- **EXERCISE AIM**
Please, without the pictures, restate every entry exactly.

- **Records from a data collection**
———
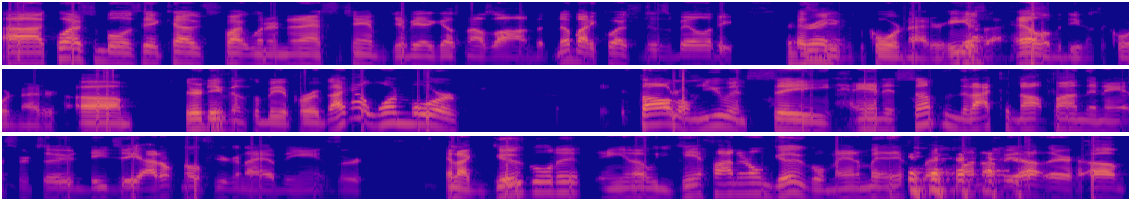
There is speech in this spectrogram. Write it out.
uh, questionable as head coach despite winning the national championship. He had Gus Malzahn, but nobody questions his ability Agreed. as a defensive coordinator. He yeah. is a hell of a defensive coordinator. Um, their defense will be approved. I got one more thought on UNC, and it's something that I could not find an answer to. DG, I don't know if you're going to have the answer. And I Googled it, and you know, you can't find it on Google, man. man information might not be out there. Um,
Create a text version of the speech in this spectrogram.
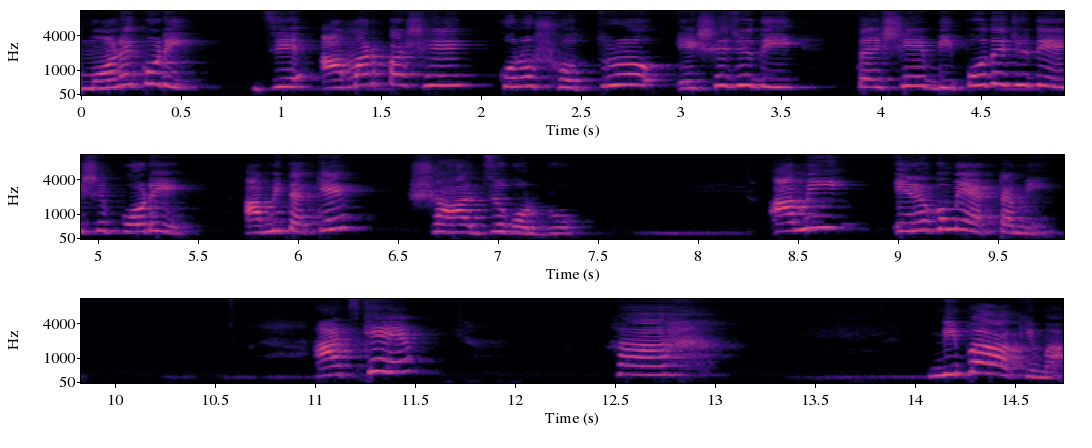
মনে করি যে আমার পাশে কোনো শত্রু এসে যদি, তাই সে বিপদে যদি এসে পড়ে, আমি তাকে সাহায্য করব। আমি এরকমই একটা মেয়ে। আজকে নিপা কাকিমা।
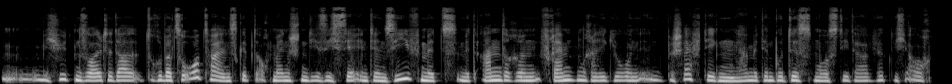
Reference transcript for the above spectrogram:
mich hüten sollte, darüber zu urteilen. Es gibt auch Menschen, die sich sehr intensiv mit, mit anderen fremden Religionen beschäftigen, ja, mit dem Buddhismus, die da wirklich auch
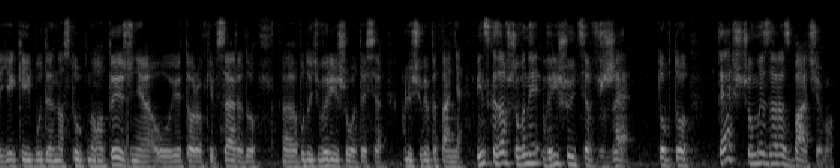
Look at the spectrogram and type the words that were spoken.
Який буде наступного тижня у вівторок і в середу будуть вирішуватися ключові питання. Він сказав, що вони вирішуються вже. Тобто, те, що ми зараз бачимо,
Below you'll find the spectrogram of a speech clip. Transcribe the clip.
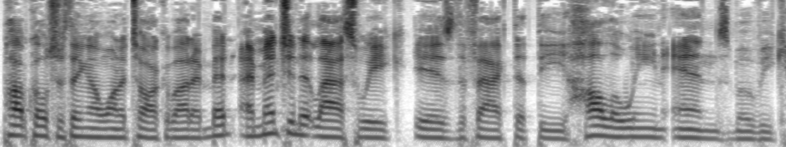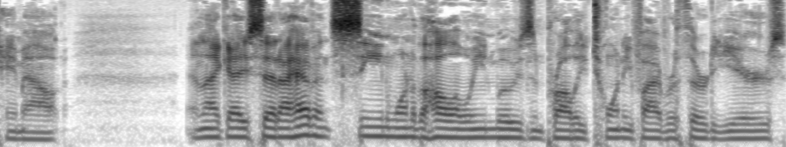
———
- **RESULT BELOW**
There is speech in this spectrogram. Write it out.
uh, questionable as head coach despite winning the national championship. He had Gus Malzahn, but nobody questions his ability Agreed. as a defensive coordinator. He yeah. is a hell of a defensive coordinator. Um, their defense will be approved. I got one more thought on UNC, and it's something that I could not find an answer to. DG, I don't know if you're going to have the answer. And I Googled it, and you know, you can't find it on Google, man. man information might not be out there. Um,
Create a text version of the speech in this spectrogram.
মনে করি যে আমার পাশে কোনো শত্রু এসে যদি, তাই সে বিপদে যদি এসে পড়ে, আমি তাকে সাহায্য করব। আমি এরকমই একটা মেয়ে। আজকে নিপা কাকিমা।
Reference transcript for the above spectrogram:
mich hüten sollte, darüber zu urteilen. Es gibt auch Menschen, die sich sehr intensiv mit, mit anderen fremden Religionen beschäftigen, ja, mit dem Buddhismus, die da wirklich auch
Look at the spectrogram and type the words that were spoken.
Який буде наступного тижня у вівторок і в середу будуть вирішуватися ключові питання. Він сказав, що вони вирішуються вже. Тобто, те, що ми зараз бачимо,
Below you'll find the spectrogram of a speech clip. Transcribe the clip.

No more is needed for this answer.